So with this score management method I think I have covered all the bases I was concerned about:
- Casual players don't have to think about it too hard and they can use powerups more freely at the cost of lower scores
- More hardcore players will have the added strategy of preserving powerup usage for higher scores
- While there aren't hard set restrictions on the number of powerup uses per level, there is still an inherent way in the system to prevent players from using powerups too much
- I don't have to impose my own solutions on the players for each puzzle, they are more free to solve them however they like
- Players have the added choices of which powerups they want to use and when, for instance they could use 1 boost powerup to score a ball at a certain cost, or perhaps they could use 2 cheaper powerups instead and score for the same or less cost of points
However, even with this solution I realize that gameplay designs can sound good "on paper" but don't always work well when implemented. While I'm optimistic this solution will work well once I have created some more levels to test with, I am still prepared to go back and rethink this design decision if need be. So, if you've suffered through reading this whole entry, what are your thoughts on this design decision? How might you approach the problem differently? Feedback is welcome in the comments below!
I've also been spending a fair bit of time on my Bank Shot (AKA OddBall) iPhone game. I have about 90% of the basic gameplay code complete, and I'm just wrapping up a good chunk of the HUD and menu system code now. Tweaking the HUD and GUI has been a bit finicky and time consuming, but soon I will be able to focus more of my time on the actual graphics and level design. Up until now most of the work has been on central code systems to ensure the basic gameplay works and that everything can communicate with each other. My next phase of development includes learning a new 3D modeling program, creating 3D models, skins and animations, designing out some levels and a flow for the game progression, and updating all the little graphical nuances that need attention. So there is still a fair bit of work and a lot of polish to complete before the game is ready to play. But things are moving fairly smoothly now.

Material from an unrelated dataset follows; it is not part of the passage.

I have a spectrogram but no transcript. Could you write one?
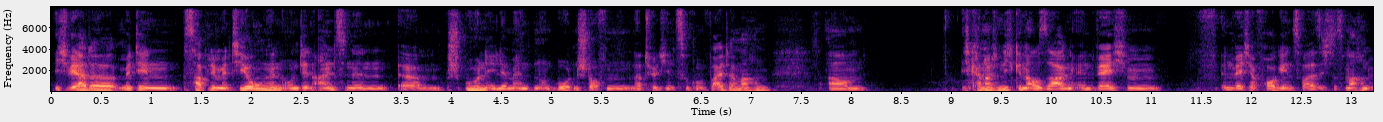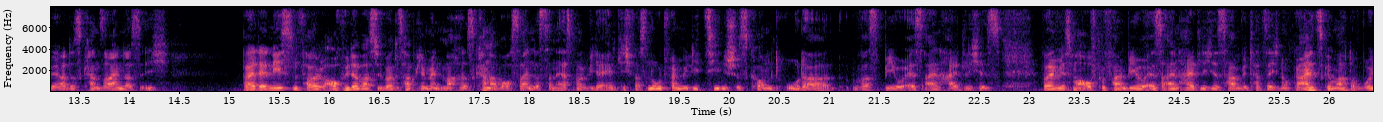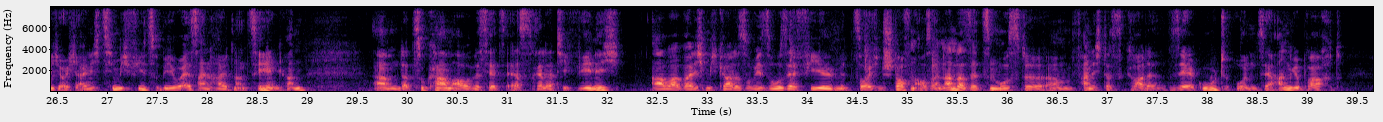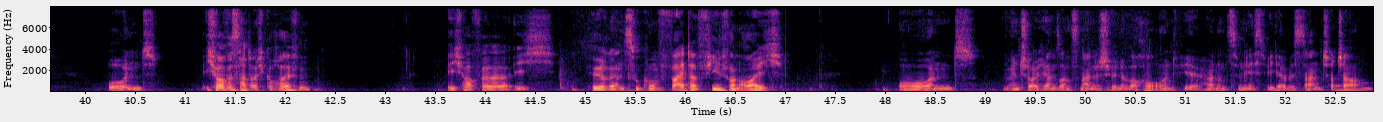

I also recognize that I haven't posted a single development video of the game yet. I'm now looking into recording some of the basic systems I have working and posting it here as part of my development diary. Most of the graphics are placeholders so far, but it will be good to share how the game will work and possibly get some feedback. Going too long without any outside feedback can lead to tunnel vision and result in a less balanced game experience. Also, my goal is to start morphing this blog more towards a development diary, at least in part, and so I should really start posting more frequent updates about the specific development I am doing. So you can expect some short videos here soon.